In his March 16 Sunday Opinions commentary, “Many layers in the gay-wedding cake,” Michael Peppard acknowledged that business owners do not have a right to violate public accommodation laws and discriminate against lesbian, gay, bisexual or transgender customers under the guise of religious freedom. But he suggested that special “conscience protections” may need to be provided for wedding photographers because they participate more closely in the ceremony.
If you offer your services to the public as a wedding photographer for hire, then participating in other people’s weddings is simply part of the job.
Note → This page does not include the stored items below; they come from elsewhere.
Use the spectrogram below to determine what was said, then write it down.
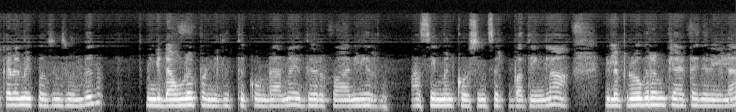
அகாடமிக் கொஸ்டின்ஸ் வந்து நீங்கள் டவுன்லோட் பண்ணிக்கிறதுக்கு உண்டான இது இருக்கும் அரியர் அசைன்மெண்ட் கொஸ்டின்ஸ் இருக்குது பார்த்தீங்களா இதில் ப்ரோக்ராம் கேட்டகரியில்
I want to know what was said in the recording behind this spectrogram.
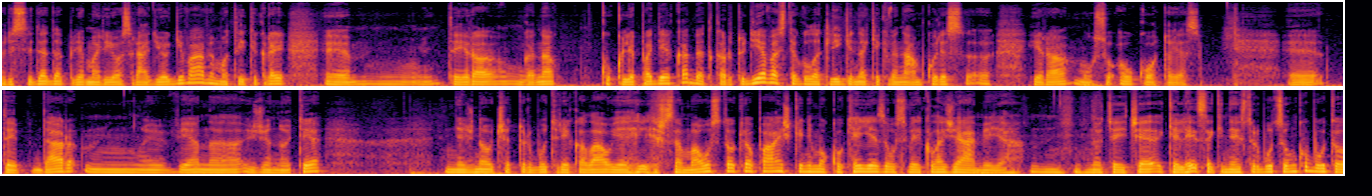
prisideda prie Marijos radio gyvavimo. Tai tikrai e, tai yra gana kukli padėka, bet kartu Dievas tegul atlygina kiekvienam, kuris e, yra mūsų aukotojas. E, taip, dar mm, viena žinutė. Nežinau, čia turbūt reikalauja išsamaus tokio paaiškinimo, kokia Jėzaus veikla žemėje. Nu, čia, čia keliais sakiniais turbūt sunku būtų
Sometimes that means standing next to the altar, sometimes it means standing under the chuppah, sometimes it means standing next to a Universal Life minister, sometimes it means standing next to an interracial couple, and sometimes it means standing next to a couple of the same sex.
Photographers whose religious beliefs prevent them from working with all types of weddings should not be selling their services as wedding photographers. If you offer a commercial service, you have to be willing to provide that service to everyone.
Joshua Block, New York
The writer is a staff lawyer for the American Civil Liberties Union’s LGBT Project.